Entries taken from a collection
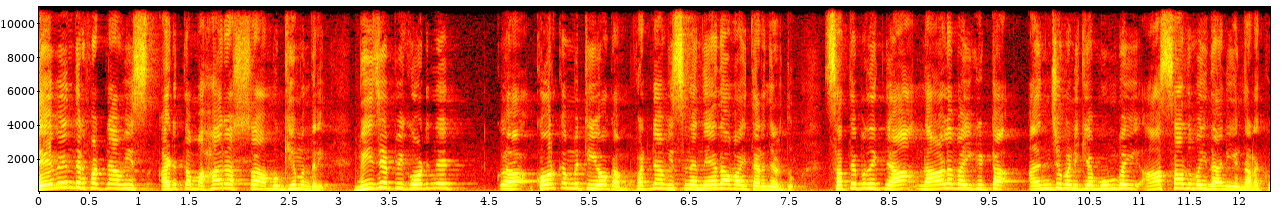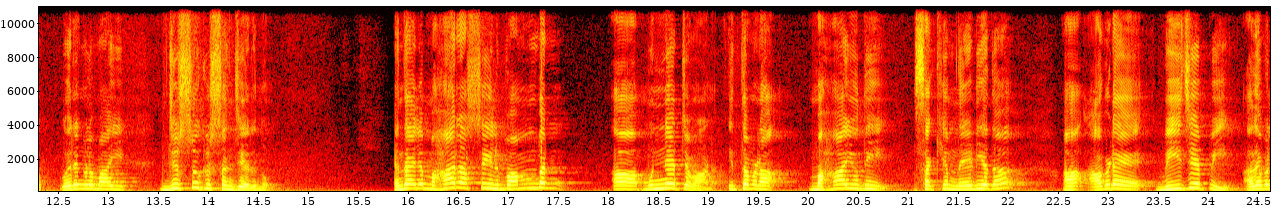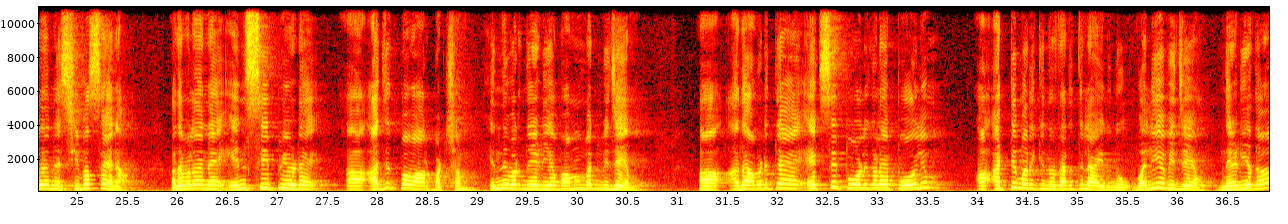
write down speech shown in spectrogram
ദേവേന്ദ്ര ഫട്നാവിസ് അടുത്ത മഹാരാഷ്ട്ര മുഖ്യമന്ത്രി. B J P coordinate core committee യോഗം ഫട്നാവിസിനെ നേതാവായി തെരഞ്ഞെടുത്തു. സത്യപ്രതിജ്ഞ നാളെ വൈകിട്ട് അഞ്ചു മണിക്ക് മുംബൈ ആസാദ് മൈതാനിയിൽ നടക്കും. വിവരങ്ങളുമായി ജിഷ്ണു കൃഷ്ണൻ ചേരുന്നു. എന്തായാലും മഹാരാഷ്ട്രയിൽ വമ്പൻ മുന്നേറ്റമാണ്. ഇത്തവണ മഹായുതി സഖ്യം നേടിയത് അവിടെ ബി ജെ പി അതേപോലെ തന്നെ ശിവസേന അതേപോലെ തന്നെ എൻ സി പിയുടെ അജിത് പവാർ പക്ഷം എന്നിവർ നേടിയ വമ്പൻ വിജയം. അത് അവിടുത്തെ എക്സിറ്റ് പോളുകളെ പോലും അട്ടിമറിക്കുന്ന തരത്തിലായിരുന്നു. വലിയ വിജയം നേടിയത്.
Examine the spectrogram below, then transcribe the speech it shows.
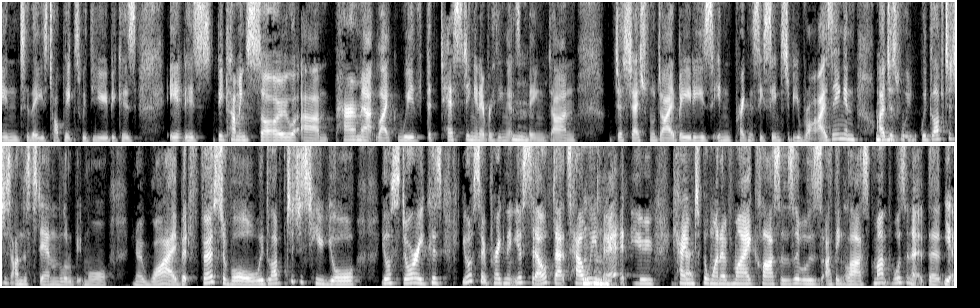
into these topics with you because it is becoming so um, paramount like with the testing and everything that's mm. being done gestational diabetes in pregnancy seems to be rising. And mm-hmm. i just we, would love to just understand a little bit more you know why. But first of all we'd love to just hear your your story because you're so pregnant yourself. That's how we met. You came to one of my classes. It was i think last month wasn't it that yeah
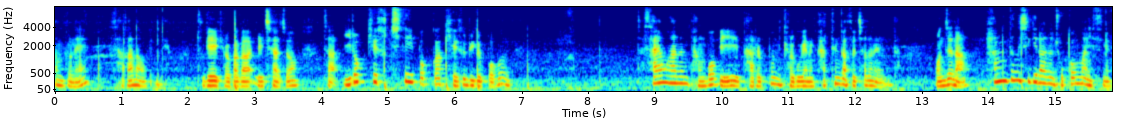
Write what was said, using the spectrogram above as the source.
3분의 4가 나오겠네요. 두 개의 결과가 일치하죠. 자 이렇게 수치대입법과 개수비교법은 사용하는 방법이 다를 뿐 결국에는 같은 값을 찾아냅니다. 언제나 항등식이라는 조건만 있으면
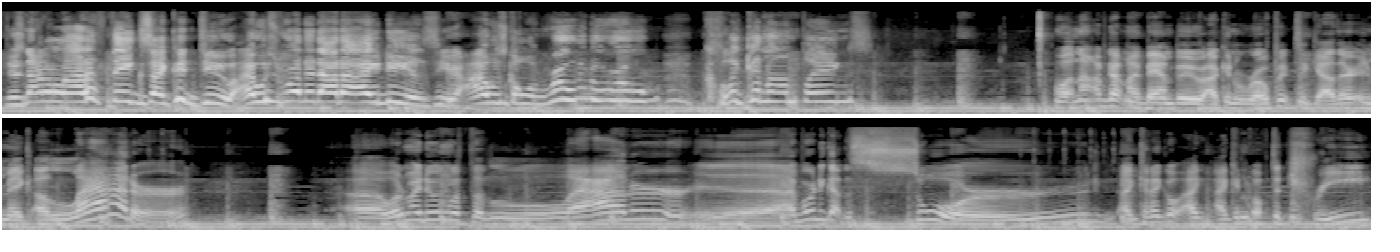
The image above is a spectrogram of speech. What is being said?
There's not a lot of things I could do. I was running out of ideas here. I was going room to room, clicking on things. Well, now I've got my bamboo. I can rope it together and make a ladder. Uh, what am I doing with the ladder? Uh, I've already got the sword. Can I go? I, I can go up the tree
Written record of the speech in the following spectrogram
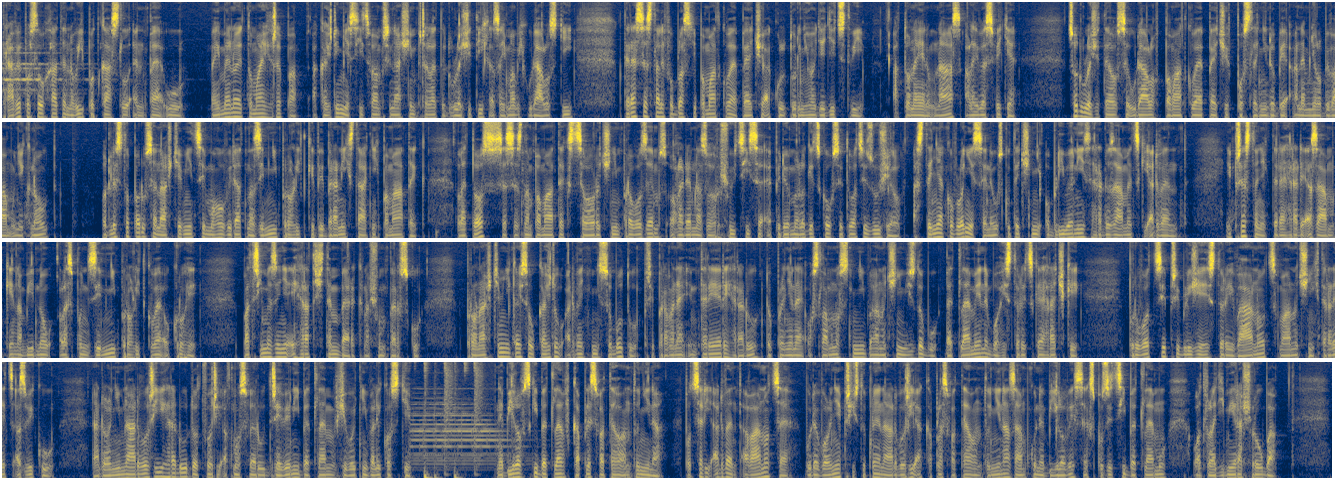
Právě posloucháte nový podcast NPU. Mé jméno je Tomáš Řepa a každý měsíc vám přináším přehled důležitých a zajímavých událostí, které se staly v oblasti památkové péče a kulturního dědictví. A to nejen u nás, ale i ve světě. Co důležitého se událo v památkové péči v poslední době a nemělo by vám uniknout? Od listopadu se návštěvníci mohou vydat na zimní prohlídky vybraných státních památek. Letos se seznam památek s celoročním provozem s ohledem na zhoršující se epidemiologickou situaci zúžil a stejně jako v loni se neuskuteční oblíbený hradozámecký advent. I přesto některé hrady a zámky nabídnou alespoň zimní prohlídkové okruhy. Patří mezi ně i hrad Štemberg na Šumpersku. Pro návštěvníka jsou každou adventní sobotu připravené interiéry hradu doplněné o slavnostní vánoční výzdobu, betlémy nebo historické hračky. Průvodci přiblíží historii Vánoc, vánočních tradic a zvyků. Na dolním nádvoří hradu dotvoří atmosféru dřevěný betlém v životní velikosti. Nebílovský betlém v kapli svatého Antonína. Po celý advent a Vánoce bude volně přístupné nádvoří a kaple svatého Antonína zámku Nebílovi s expozicí betlému od Vladimíra Šrouba.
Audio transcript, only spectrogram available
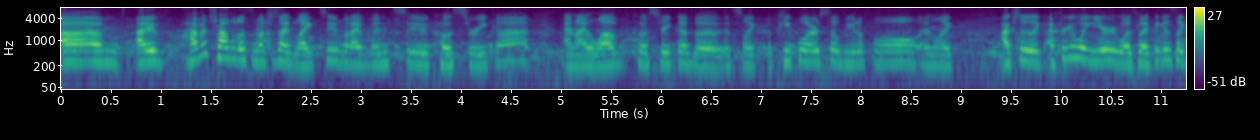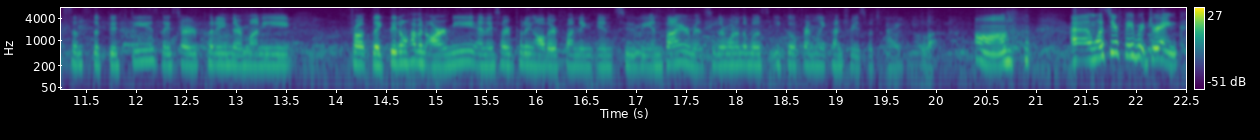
Um, I haven't traveled as much as I'd like to, but I went to Costa Rica, and I love Costa Rica. The it's like the people are so beautiful, and like actually like I forget what year it was, but I think it was like since the 50s they started putting their money from like they don't have an army, and they started putting all their funding into the environment. So they're one of the most eco-friendly countries, which I love. Aw. Um, what's your favorite drink?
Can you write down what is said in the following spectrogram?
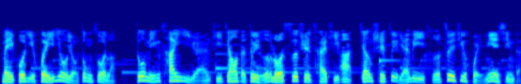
美国议会又有动作了。多名参议员提交的对俄罗斯制裁提案将是最严厉和最具毁灭性的。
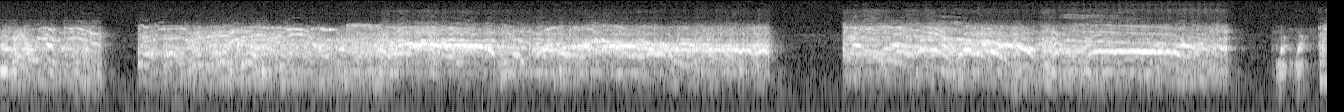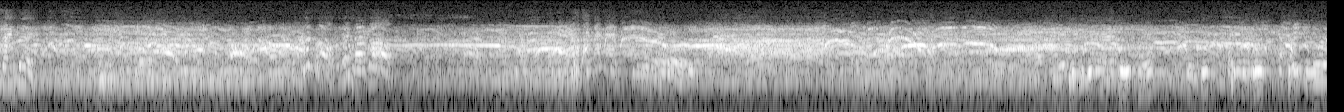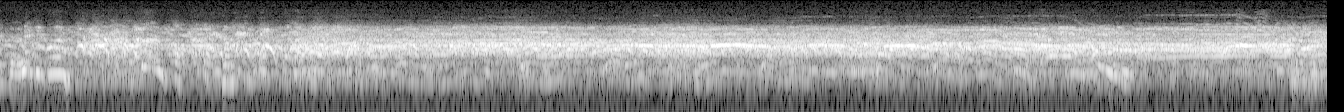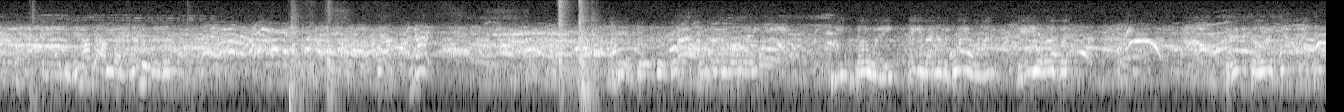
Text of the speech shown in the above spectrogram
down. Tricky one, Nice! run away, taken by number 21, Daniel Husband. Terry McCone is still on his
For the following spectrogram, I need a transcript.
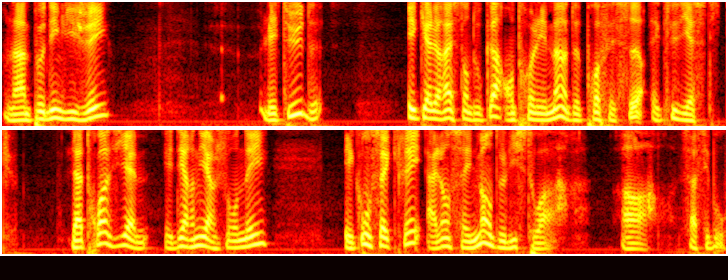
on a un peu négligé l'étude et qu'elle reste en tout cas entre les mains de professeurs ecclésiastiques. La troisième et dernière journée est consacrée à l'enseignement de l'histoire. Ah, ça c'est beau.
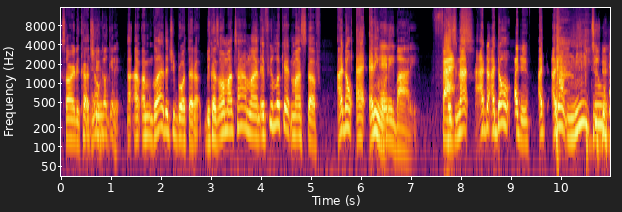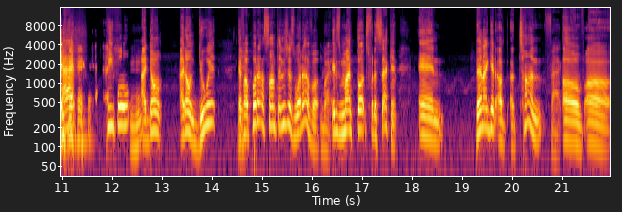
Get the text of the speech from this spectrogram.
Sorry to cut no, you. No, go get it. I, I- I'm glad that you brought that up because on my timeline, if you look at my stuff, I don't at anyone. Anybody. Facts. It's not. I, don't- I don't. I do. I, I don't need to at people. Mhm. I don't. I don't do it. If Yeah. I put out something, it's just whatever. Right. It's my thoughts for the second, and then I get a, a ton Facts. of uh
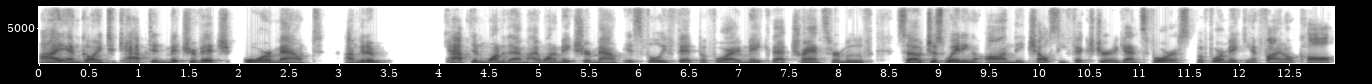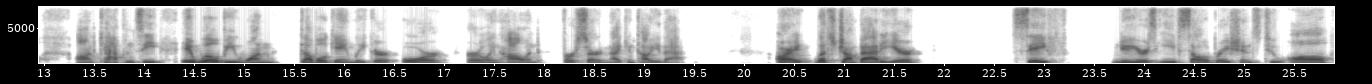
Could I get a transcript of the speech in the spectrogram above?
I am going to captain Mitrovic or Mount. I'm going to captain one of them. I want to make sure Mount is fully fit before I make that transfer move. So just waiting on the Chelsea fixture against Forest before making a final call on captaincy. It will be one double game weaker or Erling Haaland for certain. I can tell you that. All right, let's jump out of here. Safe New Year's Eve celebrations to all.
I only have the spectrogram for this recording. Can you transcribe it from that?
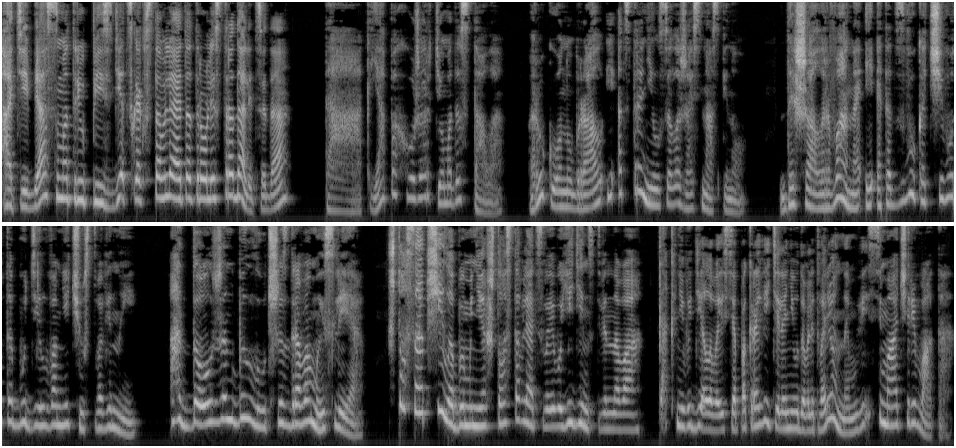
«А тебя, смотрю, пиздец, как вставляет от роли страдалицы, да?» «Так, я, похоже, Артема достала». Руку он убрал и отстранился, ложась на спину. Дышал рвано, и этот звук от чего-то будил во мне чувство вины. А должен был лучше здравомыслия. Что сообщило бы мне, что оставлять своего единственного, как не выделывайся, покровителя неудовлетворенным, весьма чревато.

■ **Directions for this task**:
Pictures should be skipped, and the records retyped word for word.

■ **Finished task**:
write down speech shown in spectrogram
ദേവേന്ദ്ര ഫട്നാവിസ് അടുത്ത മഹാരാഷ്ട്ര മുഖ്യമന്ത്രി. B J P coordinate core committee യോഗം ഫട്നാവിസിനെ നേതാവായി തെരഞ്ഞെടുത്തു. സത്യപ്രതിജ്ഞ നാളെ വൈകിട്ട് അഞ്ചു മണിക്ക് മുംബൈ ആസാദ് മൈതാനിയിൽ നടക്കും. വിവരങ്ങളുമായി ജിഷ്ണു കൃഷ്ണൻ ചേരുന്നു. എന്തായാലും മഹാരാഷ്ട്രയിൽ വമ്പൻ മുന്നേറ്റമാണ്. ഇത്തവണ മഹായുതി സഖ്യം നേടിയത് അവിടെ ബി ജെ പി അതേപോലെ തന്നെ ശിവസേന അതേപോലെ തന്നെ എൻ സി പിയുടെ അജിത് പവാർ പക്ഷം എന്നിവർ നേടിയ വമ്പൻ വിജയം. അത് അവിടുത്തെ എക്സിറ്റ് പോളുകളെ പോലും അട്ടിമറിക്കുന്ന തരത്തിലായിരുന്നു. വലിയ വിജയം നേടിയത്.
Examine the spectrogram below, then transcribe the speech it shows.
into these topics with you because it is becoming so um, paramount like with the testing and everything that's mm. being done gestational diabetes in pregnancy seems to be rising. And mm-hmm. i just we, would love to just understand a little bit more you know why. But first of all we'd love to just hear your your story because you're so pregnant yourself. That's how we met. You came to one of my classes. It was i think last month wasn't it that yeah
Write what was said, using the spectrogram above as the source.
3분의 4가 나오겠네요. 두 개의 결과가 일치하죠. 자 이렇게 수치대입법과 개수비교법은 사용하는 방법이 다를 뿐 결국에는 같은 값을 찾아냅니다. 언제나 항등식이라는 조건만 있으면
The image above is a spectrogram of speech. What is being said?
There's not a lot of things I could do. I was running out of ideas here. I was going room to room, clicking on things. Well, now I've got my bamboo. I can rope it together and make a ladder. Uh, what am I doing with the ladder? Uh, I've already got the sword. Can I go? I, I can go up the tree
Written record of the speech in the following spectrogram
Právě posloucháte nový podcast NPU. Mé jméno je Tomáš Řepa a každý měsíc vám přináším přehled důležitých a zajímavých událostí, které se staly v oblasti památkové péče a kulturního dědictví. A to nejen u nás, ale i ve světě. Co důležitého se událo v památkové péči v poslední době a nemělo by vám uniknout? Od listopadu se návštěvníci mohou vydat na zimní prohlídky vybraných státních památek. Letos se seznam památek s celoročním provozem s ohledem na zhoršující se epidemiologickou situaci zúžil a stejně jako v loni se neuskuteční oblíbený hradozámecký advent. I přesto některé hrady a zámky nabídnou alespoň zimní prohlídkové okruhy. Patří mezi ně i hrad Štemberg na Šumpersku. Pro návštěvníka jsou každou adventní sobotu připravené interiéry hradu doplněné o slavnostní vánoční výzdobu, betlémy nebo historické hračky. Průvodci přiblíží historii Vánoc, vánočních tradic a zvyků. Na dolním nádvoří hradu dotvoří atmosféru dřevěný betlém v životní velikosti. Nebílovský betlém v kapli svatého Antonína. Po celý advent a Vánoce bude volně přístupné nádvoří a kaple svatého Antonína zámku Nebílovi s expozicí betlému od Vladimíra Šrouba.
Audio transcript, only spectrogram available
Um, I haven't traveled as much as I'd like to, but I went to Costa Rica, and I love Costa Rica. The it's like the people are so beautiful, and like actually like I forget what year it was, but I think it was like since the 50s they started putting their money from like they don't have an army, and they started putting all their funding into the environment. So they're one of the most eco-friendly countries, which I love. Aw. Um, what's your favorite drink?
Can you write down what is said in the following spectrogram?
美国议会又有动作了。多名参议员提交的对俄罗斯制裁提案将是最严厉和最具毁灭性的。
Text of the speech shown in the above spectrogram
down. Tricky one, Nice! run away, taken by number 21, Daniel Husband. Terry McCone is still on his
For the following spectrogram, I need a transcript.
on a un peu négligé l'étude et qu'elle reste en tout cas entre les mains de professeurs ecclésiastiques. La troisième et dernière journée est consacrée à l'enseignement de l'histoire. Ah, ça c'est beau.
Get the text of the speech from this spectrogram.
Sorry to cut no, you. No, go get it. I, I- I'm glad that you brought that up because on my timeline, if you look at my stuff, I don't at anyone. Anybody. Facts. It's not. I, don't- I don't. I do. I, I don't need to at people. Mhm. I don't. I don't do it. If Yeah. I put out something, it's just whatever. Right. It's my thoughts for the second, and then I get a, a ton Facts. of uh
Could I get a transcript of the speech in the spectrogram above?
I am going to captain Mitrovic or Mount. I'm going to captain one of them. I want to make sure Mount is fully fit before I make that transfer move. So just waiting on the Chelsea fixture against Forest before making a final call on captaincy. It will be one double game weaker or Erling Haaland for certain. I can tell you that. All right, let's jump out of here. Safe New Year's Eve celebrations to all.
I only have the spectrogram for this recording. Can you transcribe it from that?
«А тебя, смотрю, пиздец, как вставляет от роли страдалицы, да?» «Так, я, похоже, Артема достала». Руку он убрал и отстранился, ложась на спину. Дышал рвано, и этот звук от чего-то будил во мне чувство вины. А должен был лучше здравомыслия. Что сообщило бы мне, что оставлять своего единственного, как не выделывайся, покровителя неудовлетворенным, весьма чревато.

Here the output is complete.